It happens. Someone you think is great chooses to marry someone… not-so-great. But how do you let your pal know you loathe her favorite person in the world? Take these steps before you alienate your friend.
1. Ask yourself why you don't like him. Did he personally affront you? The nerve! But think back: Was he actually trying to hurt your feelings? Did you, perhaps, just maybe, do something to prompt his remark? The point is, he's your friend's potential husband, so give him the benefit of the doubt for an infraction or two. If, on the other hand, he's undeniably cruel to your friend — ordering her around or cheating on her, you're absolutely justified in hating his guts.
2. Decide if you can deal with it. Maybe this guy's unpleasant only during political discussions — or when you're out in a big group. If this is situational, then try to avoid those trigger situations. But if his behavior is consistently abhorrent and it affects your relationship with your friend, then yes, something's got to change.

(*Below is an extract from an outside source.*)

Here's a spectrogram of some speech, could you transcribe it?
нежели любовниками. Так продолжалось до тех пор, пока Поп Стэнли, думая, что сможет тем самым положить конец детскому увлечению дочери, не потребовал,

3. Determine what you hope to get out of telling your friend how you feel. Your goal shouldn't be a broken engagement. You know why? Because it won't work. Insisting that a bride-to-be break up with a man she's agreed to marry shows you don't think your friend thought through her decision — or made a smart choice. As soon as she feels that way, she won't listen to anything else you say. So come up with a new aim: to spend more one-on-one time with her so you don't have to be around her irritating fiance? To learn more about their relationship so you understand what she sees in him? To get her guy to treat you with more respect? To encourage her to get help if she's in an abusive relationship?
4. Pick a good time and place. Bringing up a touchy topic in front of other friends or when your buddy is stressed or anxious is a mistake. She'll be on edge and on the defensive. You want her to be open-minded and relaxed, so go somewhere she feels comfortable, just the two of you.

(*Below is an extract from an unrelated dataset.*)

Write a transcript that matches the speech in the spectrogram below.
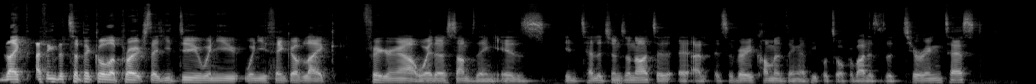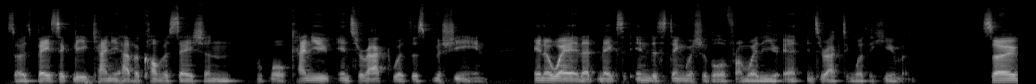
like I think the typical approach that you do when you when you think of like figuring out whether something is intelligent or not, uh, uh, uh, it's a very common thing that people talk about is the Turing test. So it's basically can you have a conversation or can you interact with this machine in a way that makes it indistinguishable from whether you're interacting with a human? So,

5. Make it about her. Even if you're broaching this subject because you're unhappy, center your conversation around her well-being — or at least your friendship. As much as your buddy cares about you, she likely cares about her upcoming marriage more. So, with your goal in mind, share your concerns. "You seem unhappy when we're out with the guys. Is everything okay?" or "I was surprised Greg raised his voice with you the other night. How did that make you feel?"
6. State facts and get her suggestions. Try: "I love being with you, but have you noticed things get tense between me and Jay when I come over? Do you have any ideas for keeping things civil?" or "Nick showed up late the last two times we met for dinner. What should we do?" Stick to the facts and solicit solutions so the conversation stays friendly. You may find that things that irk you don’t bother her one bit. And imagine how unreasonable she’d think you are if you told her that those things have made you despise her choice of mate.
Bottom line: Saying "I hate your fiance" will do nothing more than put a rift in your friendship. And while it sucks that you don't adore her husband, it's not essential for your relationship to survive. So tread carefully as you attempt to rectify the situation!